Almost half a century ago, in 1975, a report from the American Army Corps of Engineers to Congress, warned that unless steps were taken to increase water supplies or reduce consumption, a new drought would cause shortages from the Virginia Tidewater to New England. Time, population growth, and climate destruction have made it essential to increase water supply and reduce consumption. In 1975, the water shortage in North-East America was primarily a consequence of drought but there were underlying drivers too. Consumption, like energy use, was extraordinarily high compared to other industrialised nations. Use for homes, agriculture, and industry was more than double that in, as it was then, the Soviet Union and more than 20 times more voracious than in Britain.
Today, America's water crisis plays out most dramatically on the west coast. A decades-long struggle between hundreds of water agencies and other stakeholders continues and is likely to intensify. Conflicts over California’s water supply are ever more proxy wars for land control. Water availability can be decisive as state laws require developers to prove they have enough water to service their proposals so spectacular farm use, essential for growing California's mega crops, is ever more challenged. This, in a state with a housing and homelessness crisis that makes ours almost seem benign, is a burning fuse - at least from the perspective of Joe Biden's America.
From an Irish perspective, this unsustainable mismatch between supply and demand, recognised so very long ago by America, offered invaluable lessons but we have not made the best use of that opportunity, that example suggesting we prepare for an inevitable conflict in interests.
This conflict played out in Clonakilty, Co Cork just last month when a meeting of Cork County Council's western division heard that plans to build around 600 houses in the seaside town are in question because local water supplies are already stretched to their limit. This dilemma plays out all across Ireland, especially in Dublin's commuter belt. It is behind the plan to pipe Shannon water to the Pale and fuels justified scepticism about water delivery systems - pipes - that lose more than half of the water they carry. It is hard not to think too, as is already the case in California, that the ever-increasing water consumption by the farm and food sector can avoid scrutiny or even constraints.
All of this, and our unwise decision on water charges, suggests we take the idea of almost limitless water for granted. It suggests that we imagine, just as we did in 1975, that the well is bottomless. This dangerous delusion is again highlighted by an Environmental Protection Agency report.
The EPA reported yesterday that 35 towns or villages still, in 2020, discharge raw sewage into waterways.
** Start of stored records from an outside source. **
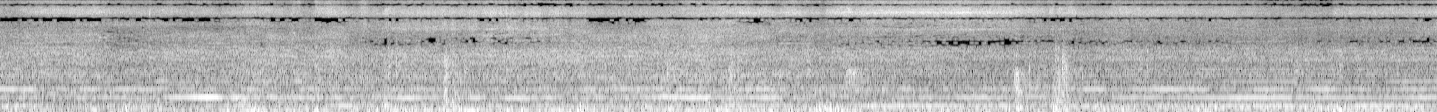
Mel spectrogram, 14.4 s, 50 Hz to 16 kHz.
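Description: An XCMG XE215C crawler excavator's diesel engine runs steadily under load as the machine digs wet clay. Steady humming tones waver a little as it works, and a few short knocks come about 4 s in and twice around 10 s.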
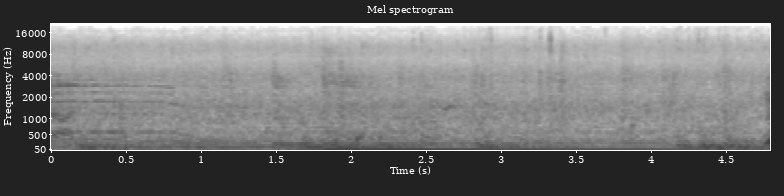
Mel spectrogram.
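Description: Steady rain hisses in The Witcher 3 video game, a dense continuous patter with low rumbling underneath and faint voices in the background.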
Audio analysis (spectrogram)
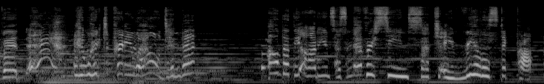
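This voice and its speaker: High-voiced theatrical young woman. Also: normal speed, faint music behind, full character voice. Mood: nervous, playful. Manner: theatrical, expressive. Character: theatrical young former star, proud yet flustered. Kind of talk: scripted video game voice acting.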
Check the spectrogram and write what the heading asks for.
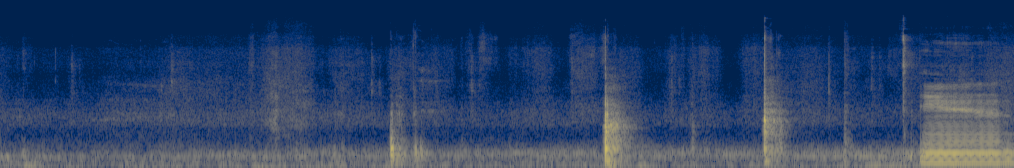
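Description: Heavy steel and cast-iron milling-machine parts handled on a wooden workbench: three sharp knocks spread across a few seconds, the middle one the loudest. Near the end a man gives a long, drawn-out "uhh".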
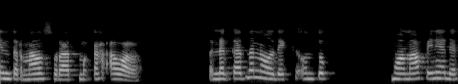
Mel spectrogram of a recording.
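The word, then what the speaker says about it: Nöldeke: Jadi ini kemudian jadi pertimbangan untuk memperkuat teori kronologi 3 pembagian Makki oleh si Noldeke, bukan Noldeke ya, Noldeke bacanya.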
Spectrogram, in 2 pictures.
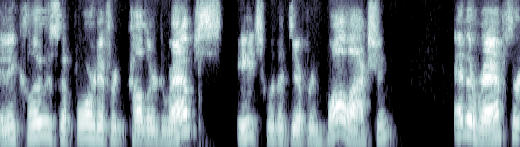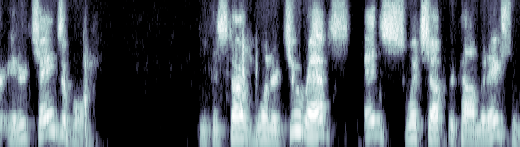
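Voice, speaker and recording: Speaking at a moderate pace with lively intonation, a man is heard over a quiet background. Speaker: toy demonstrator. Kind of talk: product demonstration. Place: home room.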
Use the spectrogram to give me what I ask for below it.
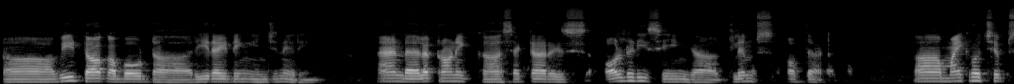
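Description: A far-end echo canceller likely let loudspeaker pickup through, giving echo leak at 7.51–7.60 s and 8.26–8.54 s: faint copies of the speech, 380 ms late, about 20 and 15 dB down.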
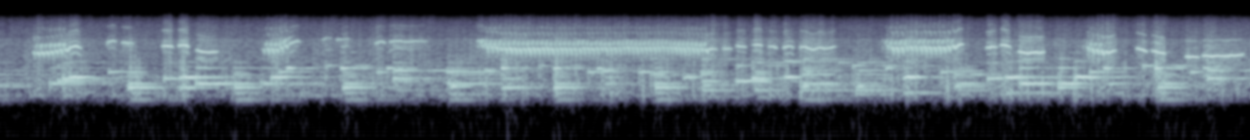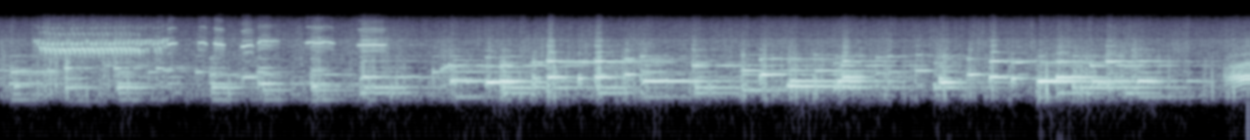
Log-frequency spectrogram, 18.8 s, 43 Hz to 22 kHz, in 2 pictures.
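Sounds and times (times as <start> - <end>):
steady instrumental accompaniment: 0.0 - 18.7
person whistling a lively warbling tune: 0.3 - 12.5.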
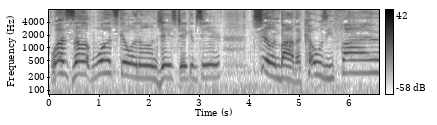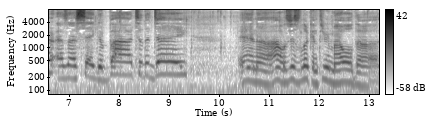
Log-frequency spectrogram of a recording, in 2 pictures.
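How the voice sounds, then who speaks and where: Creaky-voiced American man chatting casually. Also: high-pitched, slow, mellow. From United States. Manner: upbeat, rambling, addresses viewers. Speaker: spoken word poet and vlogger. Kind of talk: casual chatty solo vlog. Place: parked car, talking alone.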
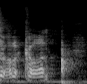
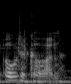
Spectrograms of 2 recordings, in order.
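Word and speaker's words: Otacon: for something bad also I should I should pronounce his name correctly oton the convention is named after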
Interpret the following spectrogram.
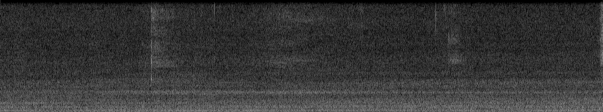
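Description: A ferry's engine running steadily at cruising speed, a low, even drone with a steady rush of noise over it.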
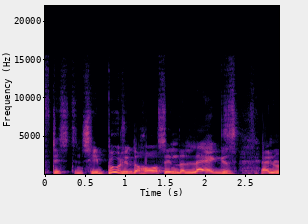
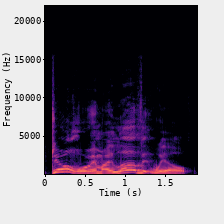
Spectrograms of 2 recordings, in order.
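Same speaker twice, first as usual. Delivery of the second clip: Link, tender guide; 8 semitones higher than usual. A narrator's reading. Link guiding his love through the blizzard, high and gentle. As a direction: lead her by voice through the snow.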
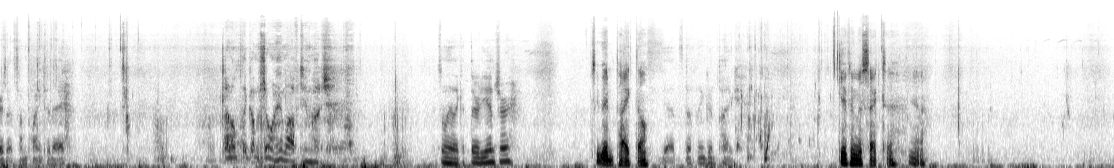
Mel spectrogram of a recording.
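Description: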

The watchdog accused the water service of ignoring deadlines and of having “no clear plan” for 23 of the towns or villages listed as critical. The EPA identified 33 locations unlikely to receive treatment until at least after 2021. Meanwhile, treatment at 19 of the State’s 172 large towns or cities, including Dublin and Cork, did not meet European Union pollution standards, down from the 28 listed previously.
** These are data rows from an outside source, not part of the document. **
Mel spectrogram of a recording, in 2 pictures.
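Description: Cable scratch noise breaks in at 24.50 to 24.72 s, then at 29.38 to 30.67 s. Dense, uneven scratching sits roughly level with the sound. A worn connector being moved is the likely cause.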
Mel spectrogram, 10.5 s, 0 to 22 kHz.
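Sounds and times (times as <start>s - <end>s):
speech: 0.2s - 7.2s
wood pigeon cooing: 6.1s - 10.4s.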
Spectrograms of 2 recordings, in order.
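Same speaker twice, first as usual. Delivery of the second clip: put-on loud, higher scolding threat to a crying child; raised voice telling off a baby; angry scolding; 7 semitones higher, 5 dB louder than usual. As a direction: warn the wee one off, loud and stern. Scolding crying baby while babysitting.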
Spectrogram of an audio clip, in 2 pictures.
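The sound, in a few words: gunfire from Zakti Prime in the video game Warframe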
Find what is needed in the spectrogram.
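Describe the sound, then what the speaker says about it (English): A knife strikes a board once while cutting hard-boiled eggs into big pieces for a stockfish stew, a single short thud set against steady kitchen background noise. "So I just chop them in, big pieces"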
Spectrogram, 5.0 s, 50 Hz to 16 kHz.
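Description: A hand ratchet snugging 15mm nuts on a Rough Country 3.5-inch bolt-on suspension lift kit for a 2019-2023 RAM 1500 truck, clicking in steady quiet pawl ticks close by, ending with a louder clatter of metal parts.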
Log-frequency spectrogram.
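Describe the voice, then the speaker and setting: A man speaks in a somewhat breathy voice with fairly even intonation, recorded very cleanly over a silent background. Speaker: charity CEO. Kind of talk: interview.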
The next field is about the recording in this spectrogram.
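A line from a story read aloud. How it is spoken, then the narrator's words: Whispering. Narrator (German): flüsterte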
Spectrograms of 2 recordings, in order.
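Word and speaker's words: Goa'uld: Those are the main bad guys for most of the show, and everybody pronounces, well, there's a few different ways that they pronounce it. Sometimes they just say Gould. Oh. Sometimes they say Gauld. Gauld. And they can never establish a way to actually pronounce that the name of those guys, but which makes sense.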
The report echoes what is probably a majority view when it was highly critical of Irish Water’s delivery of new treatment plants. Irish Water may buck at that as it was set up in far from ideal circumstances. Nevertheless, and despite any bureaucratic ducking and diving, water will be one of the defining issues for the coming years. America recognised this half a century ago, surely it's time we did the same.